My Garden ~ a ruby wedding anniversary

Forty years ago today, that spring day was much as it is now with patches of blue sky, warming day temperatures urging signs of renewed life, bursts of early springtime colour daubed amid the greenery.  In my girlhood, I grew up with large country gardens in the farming area. Thinking about my parents’ garden evoked memories.

Plants echo those that grew  in my parents’ garden. I hear Mum’s voice lamenting four decades ago, the difficulty in September of doing floral arrangements when in another month, October, roses would be in full bloom. Himself and I were getting married. It was a country district do and after the formal church service and reception, the guests came

Dad wanted us to be married on the same day as he and Mum celebrated their 22nd anniversary. Himself and I were agreeable. My parent’s wedding day in 1946, was a simple affair in England with four guests before Dad was repatriated to New Zealand. Their photo shows Dad wore his army uniform and at his side, Mum was wearing a classic, two-piece, pale blue suit and a small pretty matching hat. Two Aunties helped her out with clothing coupons. Mum told us she also managed to get stockings to wear that day.

Happy. That is how I remember my day in 1968.  It was a communal affair. Himself’s sister sewed my guipure lace wedding gown. Mum baked three traditional rich fruit wedding cakes – large, medium, small. My Aunty iced, decorated and assembled the 3-tier wedding cake. Another Aunty baked and decorated the pavlovas. My Matron-of-honour’s mother sewed three bridesmaids’ gowns. Dad killed a beef steer to provide the beef for the caterers to cook for the wedding breakfast. Neighbours arranged flowers and set up the local district hall for the wedding reception for 250 guests.

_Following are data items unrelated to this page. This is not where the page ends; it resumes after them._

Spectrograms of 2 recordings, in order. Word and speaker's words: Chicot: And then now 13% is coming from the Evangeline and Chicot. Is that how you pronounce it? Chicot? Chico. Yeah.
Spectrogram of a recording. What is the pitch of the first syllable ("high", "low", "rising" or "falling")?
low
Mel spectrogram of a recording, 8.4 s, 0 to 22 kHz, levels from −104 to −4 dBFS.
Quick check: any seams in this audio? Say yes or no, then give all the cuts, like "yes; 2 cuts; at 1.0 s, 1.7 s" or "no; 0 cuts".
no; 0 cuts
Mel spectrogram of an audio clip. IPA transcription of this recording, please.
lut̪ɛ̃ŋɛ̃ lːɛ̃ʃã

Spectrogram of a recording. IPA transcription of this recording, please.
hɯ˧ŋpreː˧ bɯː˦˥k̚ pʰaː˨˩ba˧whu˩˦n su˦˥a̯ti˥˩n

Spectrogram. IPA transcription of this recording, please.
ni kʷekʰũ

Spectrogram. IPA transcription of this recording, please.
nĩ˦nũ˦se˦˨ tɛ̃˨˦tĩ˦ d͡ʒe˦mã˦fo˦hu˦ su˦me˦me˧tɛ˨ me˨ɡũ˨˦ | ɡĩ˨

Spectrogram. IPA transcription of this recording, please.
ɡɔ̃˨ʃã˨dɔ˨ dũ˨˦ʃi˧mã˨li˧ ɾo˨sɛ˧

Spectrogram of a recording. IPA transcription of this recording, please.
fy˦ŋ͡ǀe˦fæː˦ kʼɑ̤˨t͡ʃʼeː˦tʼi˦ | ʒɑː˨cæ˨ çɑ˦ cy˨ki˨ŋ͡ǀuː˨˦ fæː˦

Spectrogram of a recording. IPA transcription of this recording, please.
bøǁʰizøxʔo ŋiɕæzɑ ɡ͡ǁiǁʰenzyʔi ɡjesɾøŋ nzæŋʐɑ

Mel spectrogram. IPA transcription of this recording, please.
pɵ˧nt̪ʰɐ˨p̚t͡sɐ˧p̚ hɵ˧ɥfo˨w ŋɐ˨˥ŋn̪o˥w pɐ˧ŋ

Matching Chrysler Valiant cars borrowed from my Aunt and Uncle and a neighbour for the bridal entourage, were driven by my cousins. A local farmer whose hobby was photography, did the honours. I was on time and Himself and I each said “I do”.

“I do… I do”.

It was the same story for my cousins, my sister and others in the farming district in an era when family life events were transformed into rural social occasions. A special memory evoked by splashes of springtime floral colours and scents in my garden this mornng.

My Garden ~ it must be spring

Things are looking up. The daylight hours are longer, the sun has been seen to shine, and wonders of wonders, the slush and the mud is drying out. I actually got into the garden and sowed evergreen Broad Beans directly into the soil. The soil felt warm on my hand. So that’s a good sign. This season, I’m trying out a Dwarf Broad Bean variety. Back indoors, I sowed cherry tomato seeds into a seed raising mix: Baxters Early Bush Cherry Tomato and Black Cherry Tomato. My plan is to pot up and grow these tomato plants in the warmth of the polyhouse. I also sowed cauliflower seeds. I chose a mini variety because it will take less space in the garden and will mature in about 80 days from sowing before the hotter months happen in our part of the world at the end of the year. Pumpkin ‘Triamble’ is my favourite and seeds are being started in the warmth of the polyhouse. Still lots more to do – but it’s a start. 
Even better, I was able to weed the raised strawberry beds. Their dormancy is definitely over. Fresh green leaves and a few white blossoms are happy signs. I gave the plants a good feed of organic sheep pellet fertiliser and a layer of mulch. A great few hours in the garden is an antidote to soggy seasonal affective disorder.        
After work, it’s good to pull the gumboots on and get out in the fresh air. The bird song is uplifting at this time of the day. Three-year old and his little toddler brother love visiting our neighbour and feeding food scraps to the farmyard menagerie. It’s a good opportunity to tire out little legs before the dinner, bath and bed routine. The walk was not without its heart-stopping moments particularly when Turbo-toddler tore towards the stream-bank to throw a stick or stone into the water. Older brother inspected every stick for its potential to be wielded as a light sabre sword. But we did get to our destination as the photos show.